(Saved data entries)
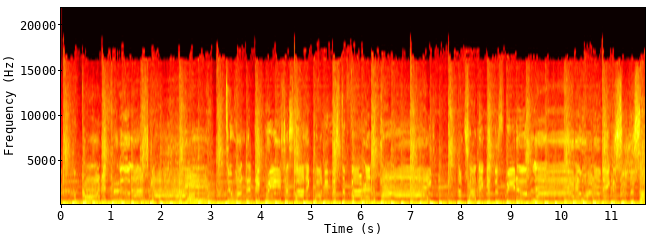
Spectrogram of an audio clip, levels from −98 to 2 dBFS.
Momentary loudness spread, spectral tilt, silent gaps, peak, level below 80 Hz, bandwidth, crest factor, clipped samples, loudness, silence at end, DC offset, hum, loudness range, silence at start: 2 LU; -3 dB/octave; none; -2 dBFS; -20 dBFS; 17.5 kHz; 14 dB; under 0.1%; -18 LUFS; 0 s; under 0.1%; none; 1 LU; 0 s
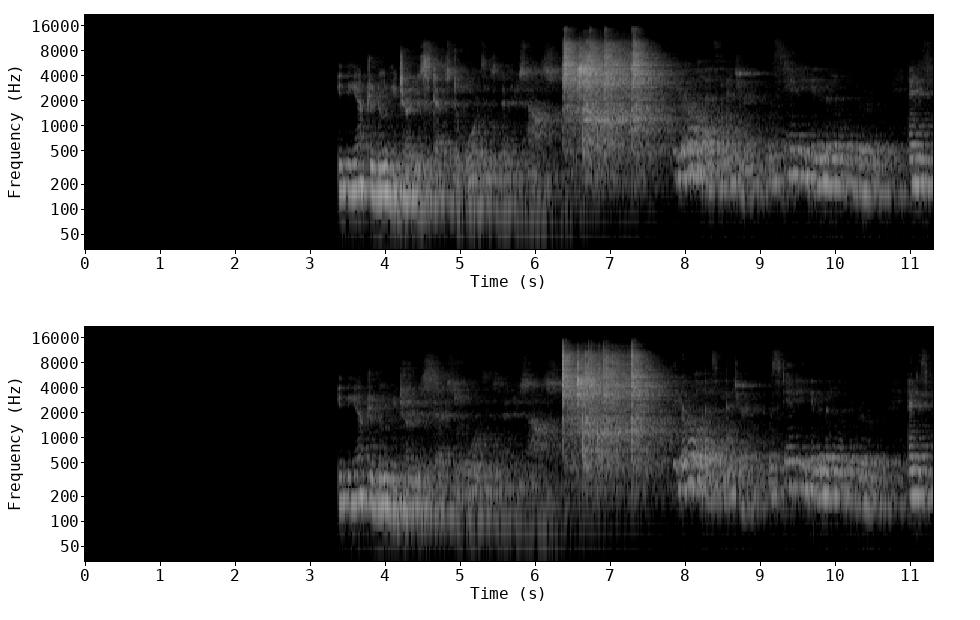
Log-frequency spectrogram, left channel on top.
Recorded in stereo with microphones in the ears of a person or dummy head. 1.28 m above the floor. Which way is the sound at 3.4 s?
Centre (ahead or behind).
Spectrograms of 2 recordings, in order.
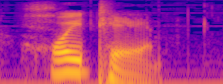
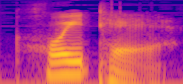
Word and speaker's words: heute: Weber, Weber, 그 다음에 에우는 로 아웅라우트 우는 오이로 발음합니다. 오이, 그래서 heute, heute, neu, neu, der Freund,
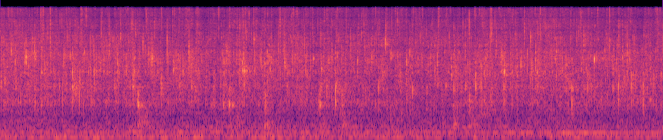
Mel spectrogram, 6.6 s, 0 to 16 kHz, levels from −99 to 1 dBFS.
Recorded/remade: remade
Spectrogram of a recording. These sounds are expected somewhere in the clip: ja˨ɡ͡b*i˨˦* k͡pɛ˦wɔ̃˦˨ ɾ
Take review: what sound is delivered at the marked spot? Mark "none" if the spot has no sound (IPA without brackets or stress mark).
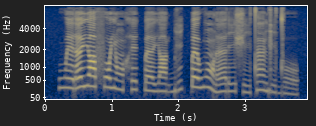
i˨˦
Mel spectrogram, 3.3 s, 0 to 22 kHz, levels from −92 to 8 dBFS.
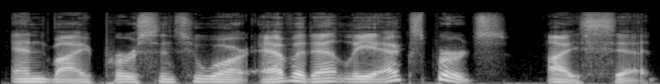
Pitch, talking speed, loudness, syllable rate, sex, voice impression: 125 Hz, 165 wpm, -16 LUFS, 5.0 syllables/s, male, very masculine, very adult-like, middle-aged, thick, tensed, powerful, bright, slightly hard, very clear, fluent, cool, very intellectual, very refreshing, sincere, calm, mature, very friendly, reassuring, very unique, slightly elegant, wild, slightly sweet, very lively, very kind, very modest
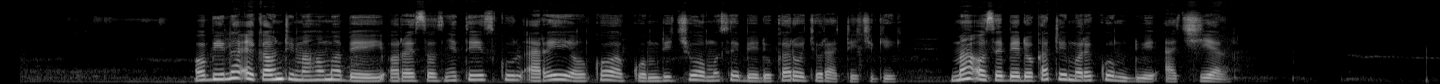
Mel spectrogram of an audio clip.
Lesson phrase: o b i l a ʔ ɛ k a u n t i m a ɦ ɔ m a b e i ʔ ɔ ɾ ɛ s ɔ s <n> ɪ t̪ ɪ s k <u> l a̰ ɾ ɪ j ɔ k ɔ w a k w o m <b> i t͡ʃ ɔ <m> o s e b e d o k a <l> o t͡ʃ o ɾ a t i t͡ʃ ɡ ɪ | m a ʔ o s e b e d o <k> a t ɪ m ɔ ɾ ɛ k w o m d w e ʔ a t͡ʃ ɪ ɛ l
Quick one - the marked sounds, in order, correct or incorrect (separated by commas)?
incorrect, correct, incorrect, correct, incorrect, correct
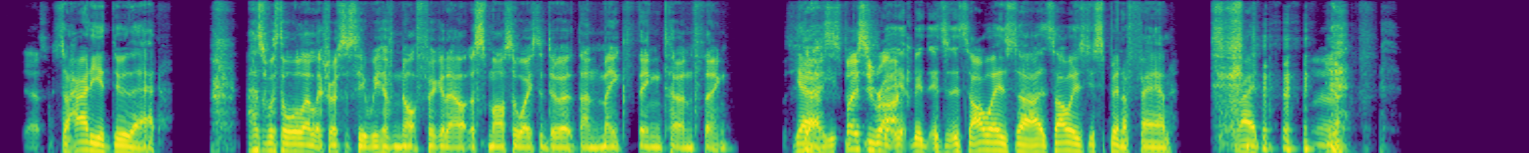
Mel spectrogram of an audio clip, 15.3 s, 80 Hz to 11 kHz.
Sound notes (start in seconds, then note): 12.2 chuckles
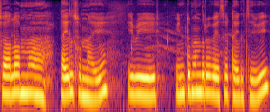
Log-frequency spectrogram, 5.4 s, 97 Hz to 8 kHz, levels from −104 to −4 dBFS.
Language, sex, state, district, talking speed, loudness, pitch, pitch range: Telugu, female, Andhra Pradesh, Sri Satya Sai, 110 wpm, -14 LUFS, 195 Hz, 185-210 Hz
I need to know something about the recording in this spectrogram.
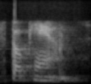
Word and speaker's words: Spokane: Um my tip is Tony and Tom can't pronounce Spokane.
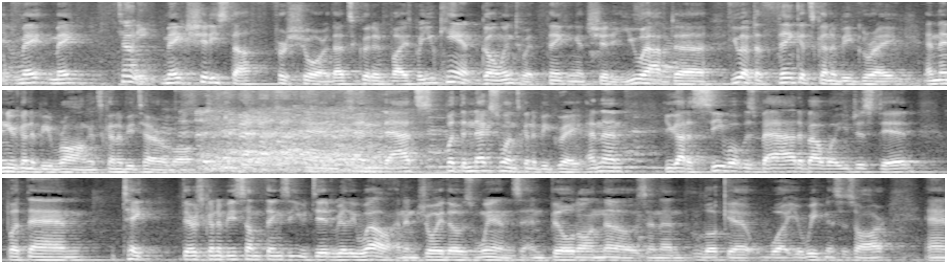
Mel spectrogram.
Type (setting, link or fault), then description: setting, live audience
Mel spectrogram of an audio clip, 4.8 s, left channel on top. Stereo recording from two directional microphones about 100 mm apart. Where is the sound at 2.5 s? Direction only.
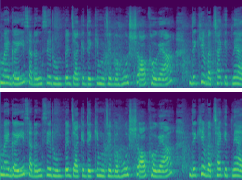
15° right (ahead or behind); by 4.7 s 35° right (ahead or behind).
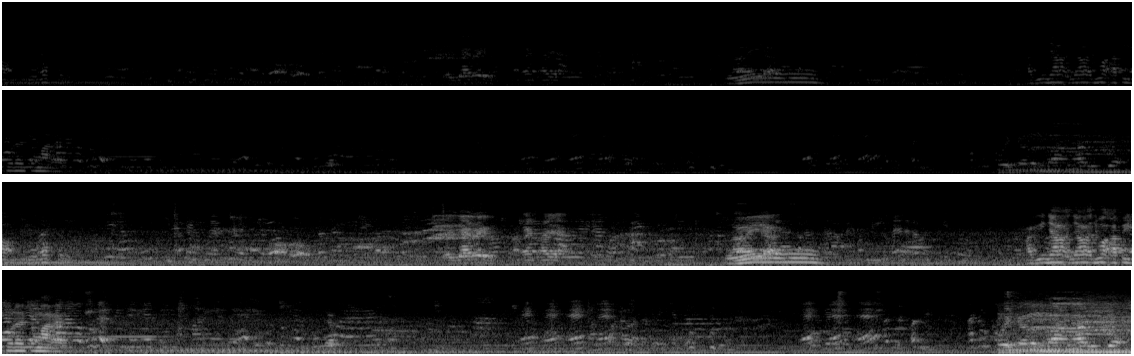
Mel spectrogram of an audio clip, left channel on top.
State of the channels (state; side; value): quieter; left; 27.6 dB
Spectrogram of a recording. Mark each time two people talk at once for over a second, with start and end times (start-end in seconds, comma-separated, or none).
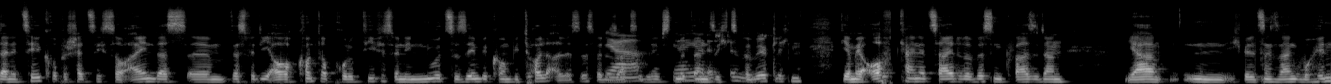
6.0-7.6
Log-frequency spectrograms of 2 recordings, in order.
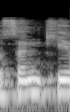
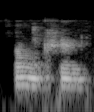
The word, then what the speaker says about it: संख्ये: संखय नहीं संख्ये ख आधा है तो संख्ये बोलेंगे जी संख्ये हां जी अभी ठीक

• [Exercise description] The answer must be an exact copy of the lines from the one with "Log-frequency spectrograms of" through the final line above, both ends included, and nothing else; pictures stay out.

• [Exercise result]
Log-frequency spectrograms of 2 recordings, in order.
The word, then what the speaker says about it: संख्ये: संखय नहीं संख्ये ख आधा है तो संख्ये बोलेंगे जी संख्ये हां जी अभी ठीक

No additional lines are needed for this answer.